Unemployment climbs to 3.4 percent in January

Unemployment in the Czech Republic rose to 4.3 percent in January, up from 4 percent in December, according to data released by the Czech Labour Office on Friday. A month-on-month increase was recorded in all 77 of the country’s districts in January, with regional labour offices registering 309,000 people out of work, an increase of about 17,000 month-on-month.  

The rise in unemployment is ascribed to a combination of the restrictive measures in place and the end of seasonal work and fixed-term contracts which traditionally drive-up the number of jobless at the start of the year.

Analysts say that the slight increase does not reflect the real situation, since the labour market is paralyzed by the government’s Antivirus aid program, which prevents market mechanisms coming into force, with lay-offs and the transfer of employees to long-term sustainable job positions.  Štěpán Křeček, Chief Economist at BH Securities, notes that thanks to government aid packages there have been no mass layoffs in the Czech Republic so far, but some positions are “dormant” and have survived only thanks to state support.

What partly contributed to the rise in unemployment is the decision of some self-employed people to close their business. This concerns areas of business hardest hit by the pandemic, such as services, hospitality, spas, culture, sales or leisure activities, including mountain resorts, "says Viktor Najmon, Director General of the Labour Office of the Czech Republic.

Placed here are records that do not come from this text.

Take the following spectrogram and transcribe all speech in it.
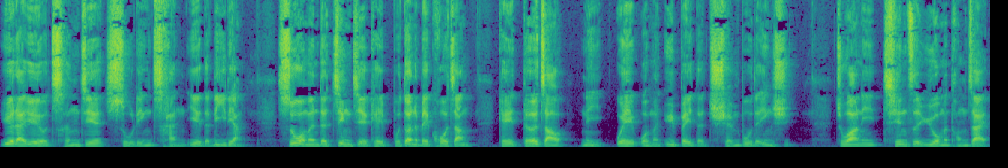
越来越有承接属灵产业的力量。使我们的境界可以不断的被扩张，可以得着你为我们预备的全部的应许。主啊，你亲自与我们同在，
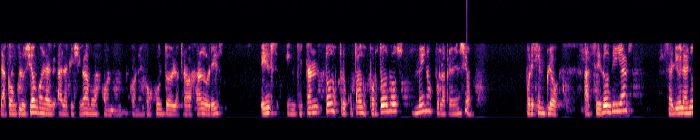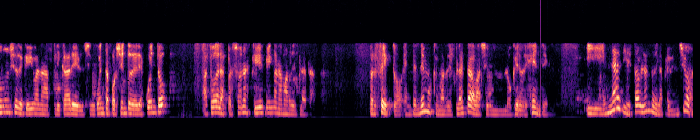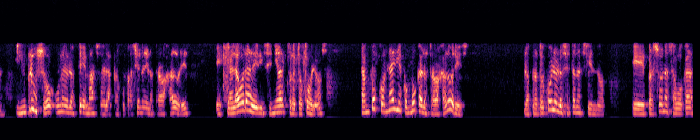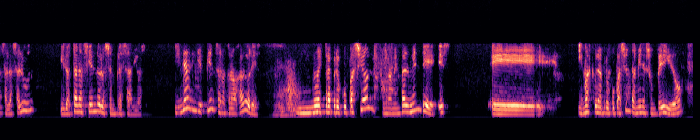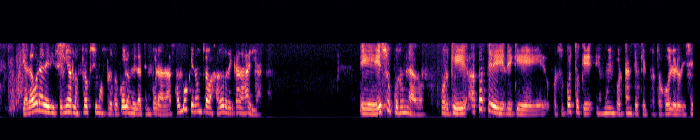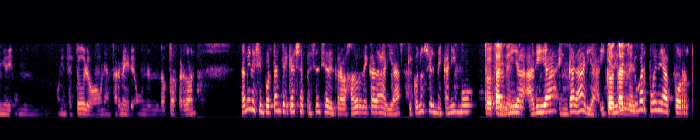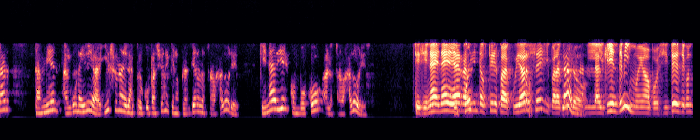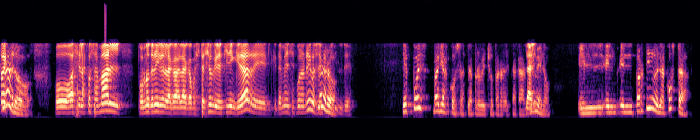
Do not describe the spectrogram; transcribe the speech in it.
la conclusión con la, a la que llegamos con, con el conjunto de los trabajadores es en que están todos preocupados por todos, menos por la prevención. Por ejemplo, hace dos días salió el anuncio de que iban a aplicar el 50% de descuento a todas las personas que vengan a Mar del Plata. Perfecto, entendemos que Mar del Plata va a ser un loquero de gente y nadie está hablando de la prevención. Incluso uno de los temas o de las preocupaciones de los trabajadores es que a la hora de diseñar protocolos, tampoco nadie convoca a los trabajadores. Los protocolos los están haciendo eh, personas abocadas a la salud y lo están haciendo los empresarios. Y nadie piensa en los trabajadores. Nuestra preocupación fundamentalmente es, eh, y más que una preocupación también es un pedido, que a la hora de diseñar los próximos protocolos de la temporada convoquen a un trabajador de cada área. Eh, eso por un lado, porque aparte de, que, por supuesto que es muy importante que el protocolo lo diseñe un, un infectólogo, un enfermero, un doctor, perdón, también es importante que haya presencia del trabajador de cada área que conoce el mecanismo del día a día en cada área y que en ese lugar puede aportar también alguna idea. Y es una de las preocupaciones que nos plantearon los trabajadores, que nadie convocó a los trabajadores. Sí, sí, nadie, nadie da herramienta a ustedes para cuidarse y para cuidar al, cliente mismo, digamos, porque si ustedes se contactan o hacen las cosas mal por no tener la, la capacitación que les tienen que dar, eh, que también se pone en riesgo, claro. Después, varias cosas te aprovecho para destacar. Primero, el, el, el Partido de la Costa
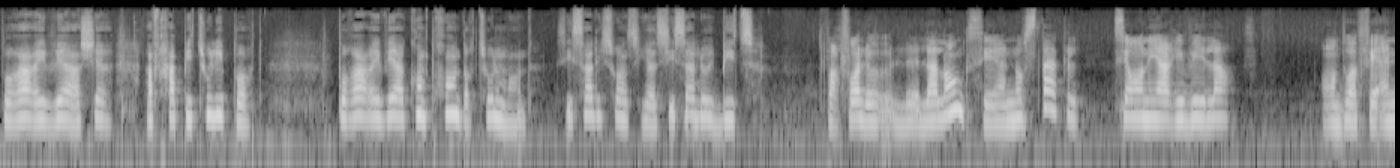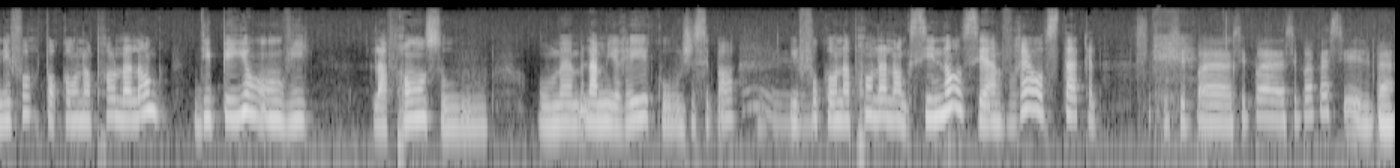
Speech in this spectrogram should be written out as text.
pour arriver à, à frapper tous les portes, pour arriver à comprendre tout le monde. C'est ça l'essentiel, c'est ça le but. Parfois, la langue, c'est un obstacle. Si on est arrivé là, on doit faire un effort pour qu'on apprenne la langue du pays où on vit. La France ou, ou même l'Amérique ou je sais pas. Il faut qu'on apprenne la langue. Sinon, c'est un vrai obstacle. C'est pas, c'est pas, c'est pas facile. Ben,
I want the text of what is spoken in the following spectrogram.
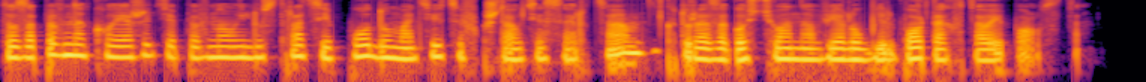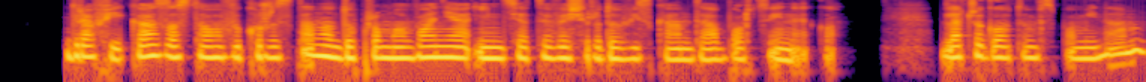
to zapewne kojarzycie pewną ilustrację płodu macicy w kształcie serca, która zagościła na wielu billboardach w całej Polsce. Grafika została wykorzystana do promowania inicjatywy środowiska antyaborcyjnego. Dlaczego o tym wspominam?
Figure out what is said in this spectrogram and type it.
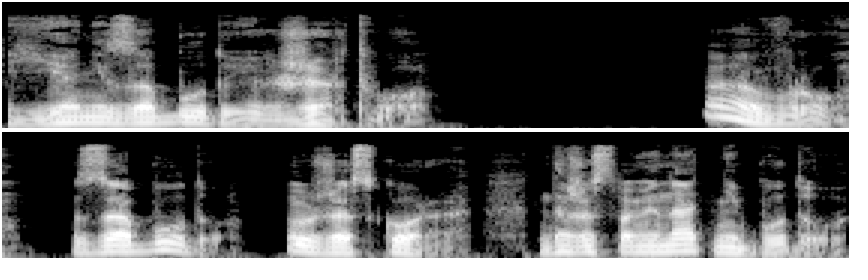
я не забуду их жертву. А вру, забуду. Уже скоро. Даже вспоминать не буду.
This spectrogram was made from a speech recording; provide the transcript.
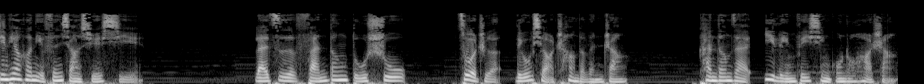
今天和你分享学习，来自樊登读书，作者刘小畅的文章，刊登在意林微信公众号上。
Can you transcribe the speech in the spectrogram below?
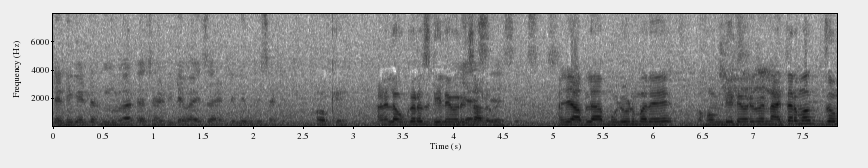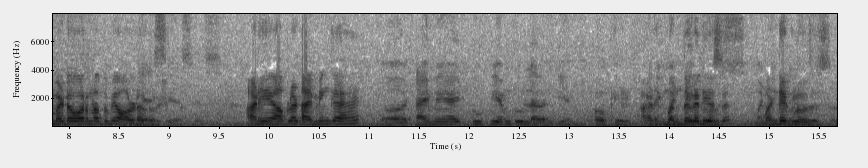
डेडिकेटेड मुलगा त्याच्यासाठी ठेवायचा आहे डिलिव्हरीसाठी ओके आणि लवकरच डिलेवरी चालू yes. म्हणजे आपल्या मुलुंडमध्ये होम डिलेवरी नाहीतर मग झोमॅटोवरनं तुम्ही ऑर्डर करू आणि आपलं टायमिंग काय आहे? टायमिंग आहे two P M to eleven P M okay आणि बंद कधी. असेल मंडे. क्लोज असेल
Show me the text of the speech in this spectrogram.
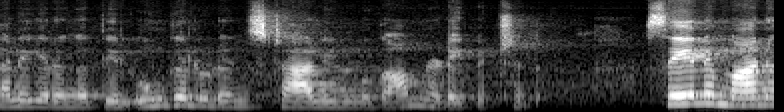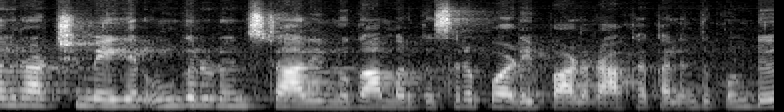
கலையரங்கத்தில் உங்களுடன் ஸ்டாலின் முகாம் நடைபெற்றது. சேலம் மாநகராட்சி மேயர் உங்களுடன் ஸ்டாலின் முகாமிற்கு சிறப்பு அழைப்பாளராக கலந்து கொண்டு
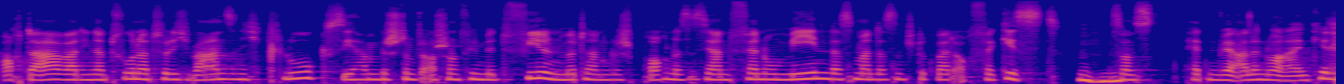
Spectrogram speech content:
Auch da war die Natur natürlich wahnsinnig klug. Sie haben bestimmt auch schon viel mit vielen Müttern gesprochen. Es ist ja ein Phänomen, dass man das ein Stück weit auch vergisst. Mhm. Sonst hätten wir alle nur ein Kind.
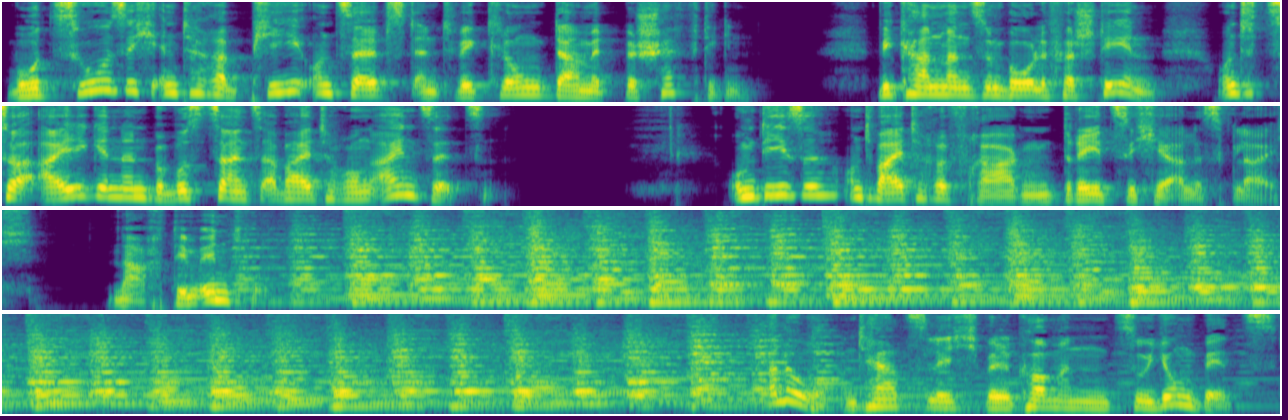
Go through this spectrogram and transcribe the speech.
Wozu sich in Therapie und Selbstentwicklung damit beschäftigen? Wie kann man Symbole verstehen und zur eigenen Bewusstseinserweiterung einsetzen? Um diese und weitere Fragen dreht sich hier alles gleich. Nach dem Intro. Hallo und herzlich willkommen zu Jungbits,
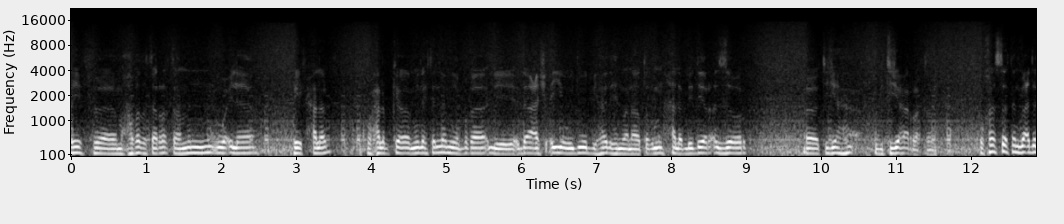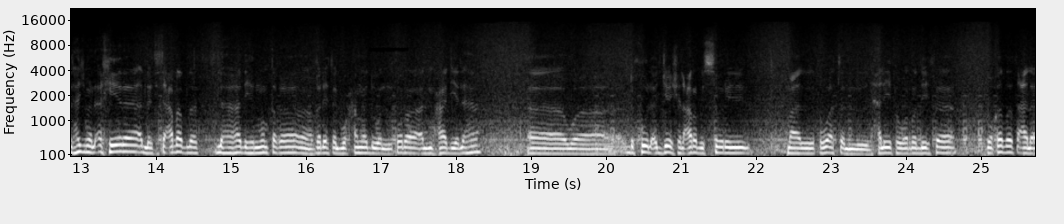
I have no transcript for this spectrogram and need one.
ريف محافظة الرقة من وإلى ريف حلب. وحلب كاملة لم يبقى لداعش أي وجود بهذه المناطق من حلب لدير الزور آه، تجاه باتجاه الرقة. وخاصة بعد الهجمة الأخيرة التي تعرض لها هذه المنطقة قرية أبو حمد والقرى المحادية لها آه، ودخول الجيش العربي السوري مع القوات الحليفة والرديفة وقضت على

In many of these areas the situation has now reached a critical point and unless state support increases, companies will no longer be able to hold employees. At the same time, a revival of the economy cannot be expected until the inoculation of a considerable part of the population is completed, and this may not be until the end of the summer, says Radovan Hauk from the consulting company Moore Czech Republic. Their estimate is that unemployment in the Czech Republic will climb to six percent by the end of the year.